Ephemeroptera: Mayflies

(from the Greek: ephemeros = living but a day)

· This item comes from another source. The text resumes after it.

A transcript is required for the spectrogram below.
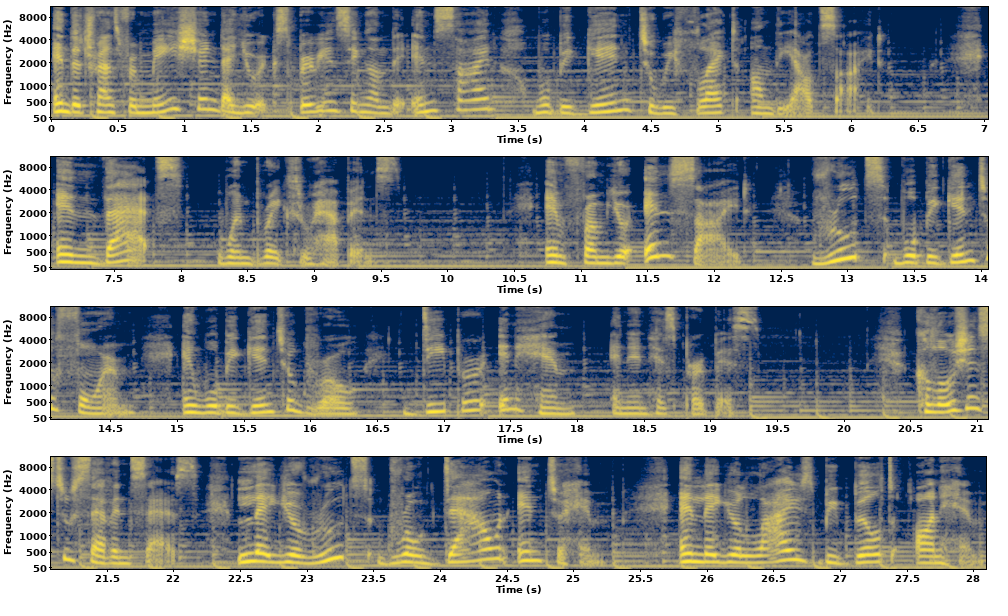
And the transformation that you're experiencing on the inside will begin to reflect on the outside. And that's when breakthrough happens. And from your inside, roots will begin to form and will begin to grow deeper in Him and in His purpose. Colossians 2 7 says, Let your roots grow down into him, and let your lives be built on him.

Mayflies are small- to medium-sized, soft-bodied insects with incomplete metamorphosis. Mayflies have undeveloped chewing Ephemeropteramouthparts, 2 or 3 thread-like abdominal tails, and short, bristle-like antennae. The wings are membranous, with many cross-veins, and the hind pair is much smaller than the front pair. (Note that some small species have only one pair of wings, but most species have two pairs of wings.) Immature mayflies, called “naiads,” are aquatic. Mayflies have an unusual life-cycle: they molt after they grow wings. Most insects stop molting (shedding their skins) after they become winged-adults, but mayflies undergo one additional molt. The winged mayfly that emerges from the naiad has hairy wings and is called a "dun," or a “subimago.” After a brief period, the subimago molts to produce the “imago,” which has clear wings. The subimago is not a true adult - only the imago is able to mate. Mayfly adults live only a short time, usually less than one week. The development of the naiad is much longer, taking 1 to 3 years.

In the Midwest, especially in the Great Lakes region, these insects often emerge in great hordes and can be a nuisance. They cover the sides of buildings, sidewalks, and streets to the extent that walking and driving are difficult. Despite the nuisance they sometimes cause, mayflies are valuable as food for many fishes. The immature forms are often sold in fish bait stores as "wigglers."